Miami Waterkeeper student, Casey Dresbach, recently completed her Honor's thesis with the University of Miami Rosenstiel School of Marine and Atmospheric Science and participated in a poster session where she described her project. Casey used ArcGIS to study Brownfields within Miami-Dade County.
Casey's project, titled: "A Case Study: Prioritizing a Contaminated Brownfield Site within Miami-Dade County in Overtown, FL for Cleanup, Redevelopment, and Remediation," evaluated which brownfield sites in Miami were most susceptible to sea level rise and flooding impacts. She cross-referenced these sites with socioeconomic data to determine community vulnerability to potential toxic contamination and compiled this information into a GIS database. The variables she used included: population density, percentage of people below poverty, percentage of people receiving food stamps, disabled individuals, individuals that have received a bachelor's degree, individuals that have completed high school, employment rates, median income, and environmental hazards.
After her analysis, Overtown, FL was selected as a case study location for possible brownfield redevelopment. Casey's ArcGIS analysis showed sea-level rise in combination with socioeconomic variables to determine correlation with the vulnerability of brownfield sites. Casey's study determined that public-private partnerships are essential to brownfield redevelopment, especially in low wealth areas that feel the disparate impacts of climate change.
For her work, Casey received departmental honors and the University of Miami's 2019 Outstanding Marine Affairs Student Award. You can read Casey's full thesis here and take a closer look at her poster here.

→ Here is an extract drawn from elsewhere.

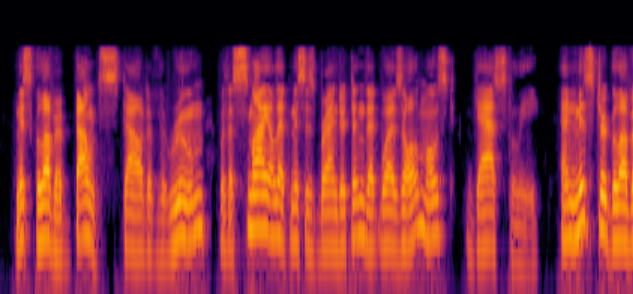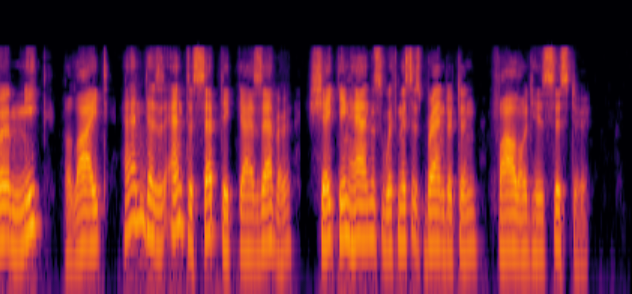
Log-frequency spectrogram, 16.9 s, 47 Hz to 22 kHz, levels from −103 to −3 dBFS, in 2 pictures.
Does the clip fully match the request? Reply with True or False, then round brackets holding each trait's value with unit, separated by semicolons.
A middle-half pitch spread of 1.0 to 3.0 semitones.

Casey's work will support a collaborative effort among Regional Planning Councils and other stakeholders to secure support for South Florida from the EPA's Brownfields Assessment Grant program. Thank you for your great work, Casey!